North Carolina (NC) State University researchers are launching an initiative to develop a computer that utilises three-dimensional integrated chip (3DIC) technology and is significantly more energy efficient than comparable systems.
The work is supported by $1m (£626,000) in funding as phase one of a $4m co-operative agreement contract with the US Defense Advanced Research Projects Agency (DARPA).
‘Computers are becoming faster and able to tackle more complex challenges, but they are also consuming larger amounts of electrical power,’ said Dr Paul Franzon, a professor of electrical and computer engineering at NC State and lead researcher under the DARPA co-operative agreement. ‘For example, the amount of computing power in unmanned vehicles is limited by the power supply they can carry.’
To address this challenge, the NC State research team will design a multiprocessor computer system that has a computing-to-power ratio of 75 gigaflops per Watt.
At this ratio, the system must be able to process 75 billion floating-point operations per second for every Watt of power used.

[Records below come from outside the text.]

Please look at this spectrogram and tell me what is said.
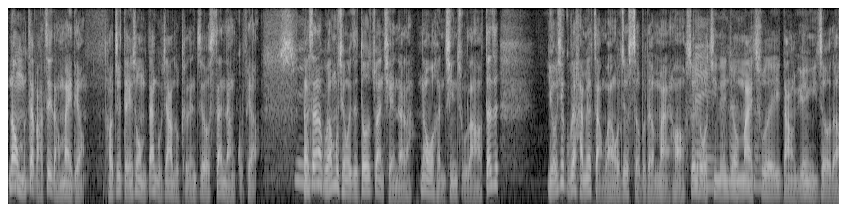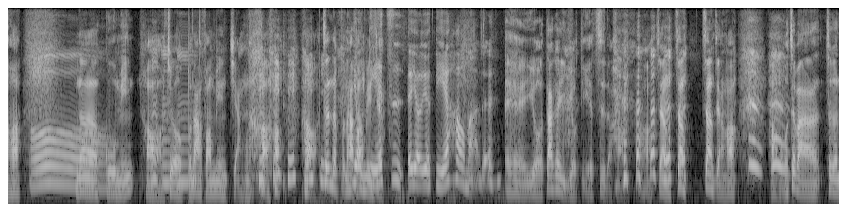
那我们再把这档卖掉，好，就等于说我们单股家族可能只有三档股票。是。那三档股票目前为止都是赚钱的啦。那我很清楚了啊，但是。有些股票还没有涨完，我就舍不得卖哈，所以说我今天就卖出了一档元宇宙的哈。哦。那股民哈就不大方便讲了哈。好，真的不大方便讲。有叠字，有有叠号码的。哎，有大概有叠字的哈。好，这样这样这样讲哈。好，我再把这个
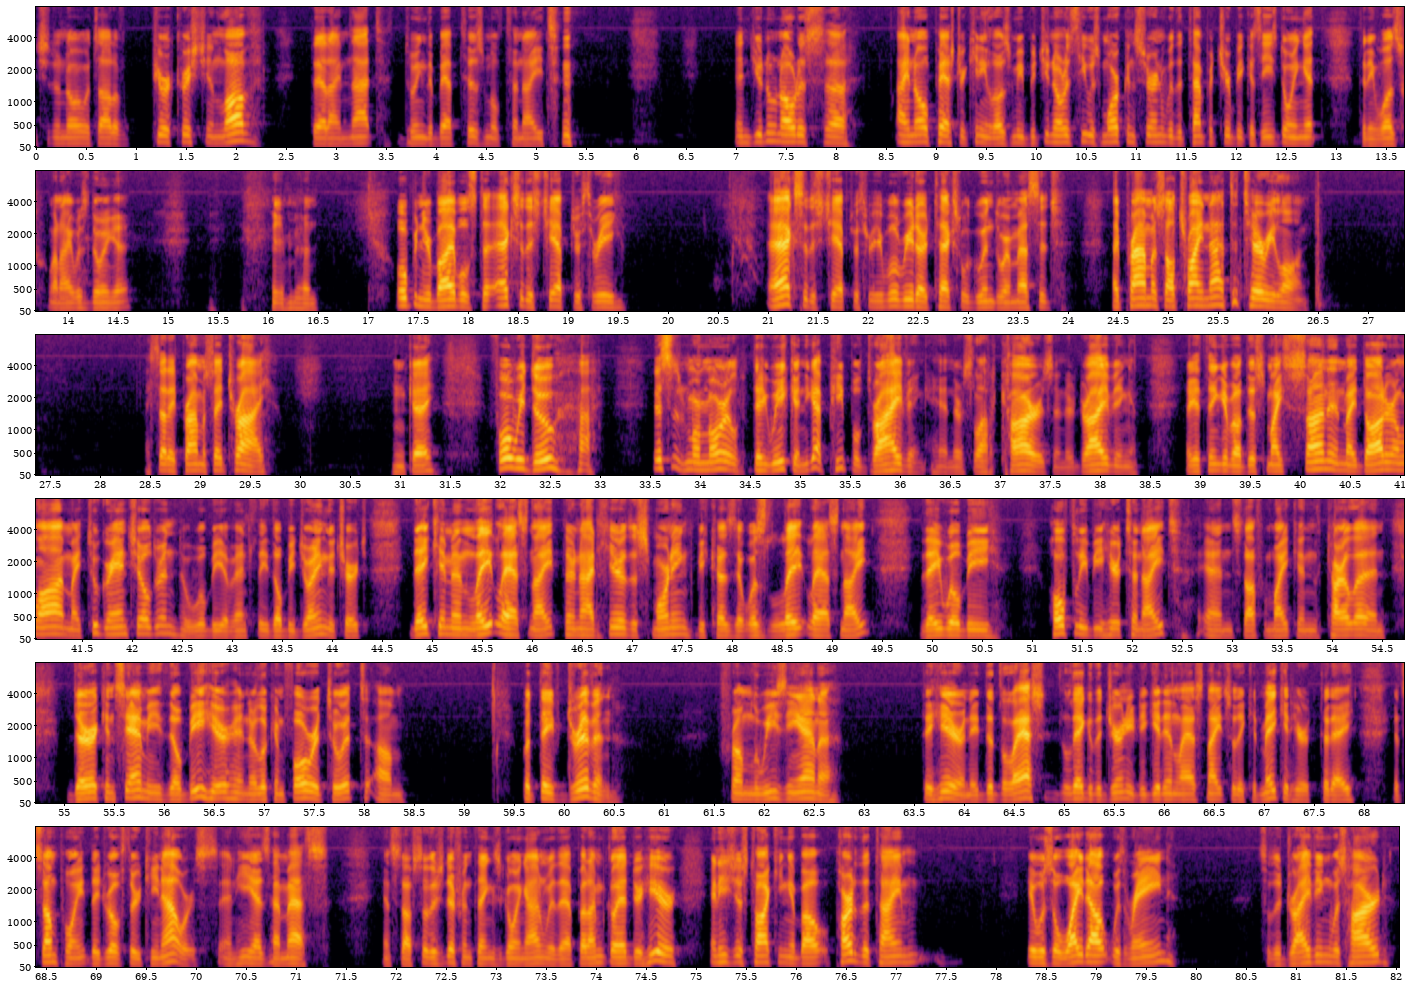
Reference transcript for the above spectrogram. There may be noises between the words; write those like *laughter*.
want you to know it's out of pure Christian love that I'm not doing the baptismal tonight. *laughs* and you don't notice, uh, I know Pastor Kinney loves me, but you notice he was more concerned with the temperature because he's doing it than he was when I was doing it. *laughs* Amen. Open your Bibles to Exodus chapter 3. Exodus chapter 3. We'll read our text, we'll go into our message. I promise I'll try not to tarry long. I said I promise I'd try. Okay? Before we do, this is Memorial Day weekend. You got people driving, and there's a lot of cars, and they're driving. I get thinking about this. My son and my daughter-in-law and my two grandchildren, who will be eventually, they'll be joining the church. They came in late last night. They're not here this morning because it was late last night. They will be, hopefully, be here tonight and stuff. Mike and Carla and Derek and Sammy, they'll be here, and they're looking forward to it. Um, but they've driven from Louisiana to here, and they did the last leg of the journey to get in last night so they could make it here today. At some point, they drove 13 hours, and he has MS and stuff. So there's different things going on with that. But I'm glad they're here, and he's just talking about part of the time it was a whiteout with rain, so the driving was hard.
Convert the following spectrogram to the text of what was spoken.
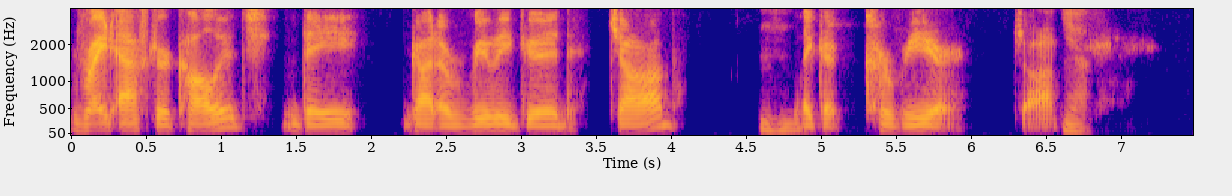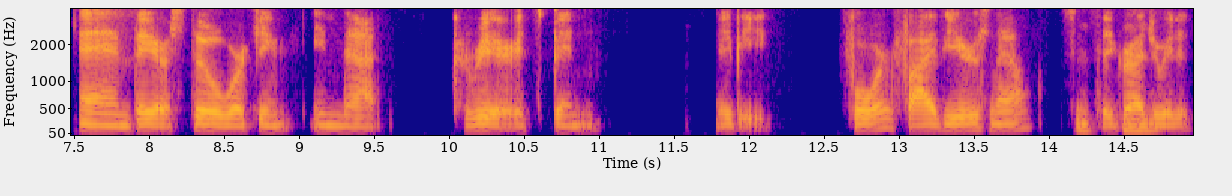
right after college they got a really good job, Mhm. like a career job. Yeah. And they are still working in that career. It's been maybe four, five years now since they Mhm. graduated.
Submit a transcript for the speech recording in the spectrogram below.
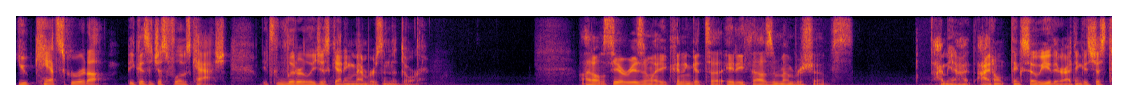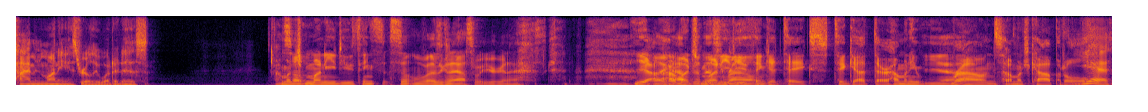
you can't screw it up because it just flows cash. It's literally just getting members in the door. I don't see a reason why you couldn't get to 80,000 memberships. I mean, I, I don't think so either. I think it's just time and money is really what it is. How much So- money do you think? So I was going to ask what you were going to ask. Yeah, like how much after this money do you think it takes to get there? How many Yeah. rounds? How much capital? Yeah,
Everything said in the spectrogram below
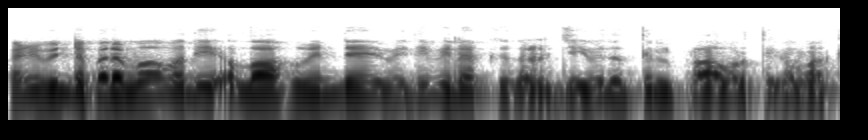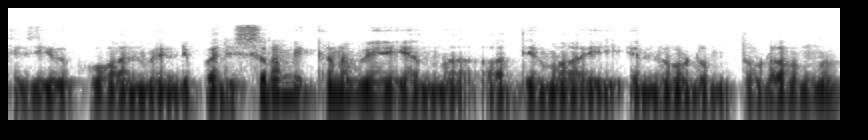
കഴിവിന്റെ പരമാവധി അള്ളാഹുവിന്റെ വിധിവിലക്കുകൾ ജീവിതത്തിൽ പ്രാവർത്തികമാക്കി ജീവിക്കുവാൻ വേണ്ടി പരിശ്രമിക്കണമേ എന്ന് ആദ്യമായി എന്നോടും തുടർന്ന്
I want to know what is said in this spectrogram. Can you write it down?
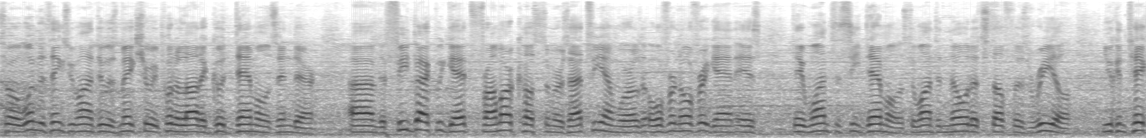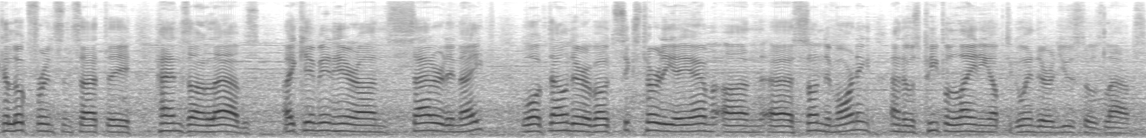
So one of the things we want to do is make sure we put a lot of good demos in there. Uh, the feedback we get from our customers at VMworld over and over again is they want to see demos, they want to know that stuff is real. You can take a look, for instance, at the hands-on labs. I came in here on Saturday night, walked down there about 6.30 a.m. on uh, Sunday morning, and there was people lining up to go in there and use those labs.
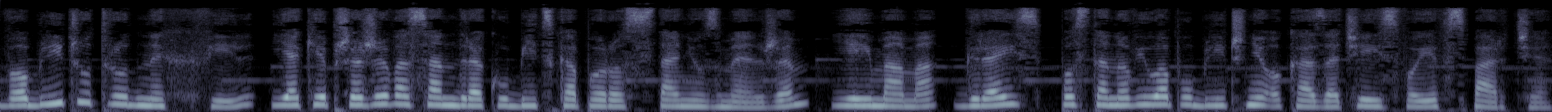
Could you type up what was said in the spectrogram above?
W obliczu trudnych chwil, jakie przeżywa Sandra Kubicka po rozstaniu z mężem, jej mama, Grace, postanowiła publicznie okazać jej swoje wsparcie.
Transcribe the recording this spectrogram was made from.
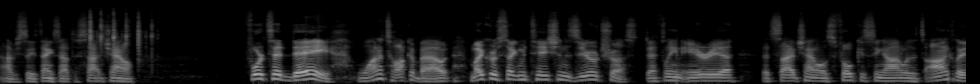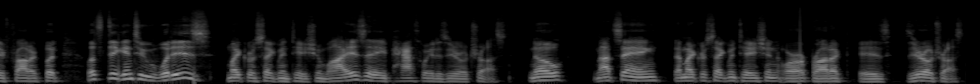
Obviously, thanks out to Side Channel. For today, want to talk about microsegmentation zero trust. Definitely an area that Side Channel is focusing on with its Enclave product. But let's dig into what is microsegmentation. Why is it a pathway to zero trust? No, not saying that microsegmentation or our product is zero trust.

By contrast, the most efficient processors currently on the market have a computing-to-power ratio of 16 gigaflops per Watt.
‘We plan to use 3DIC technology and heterogeneous computing techniques to develop what will essentially be a highly efficient multiprocessor that would fit in a matchbox,’ Franzon said in a statement.
Franzon is the primary investigator under the co-operative agreement, which has negotiated options through 2017.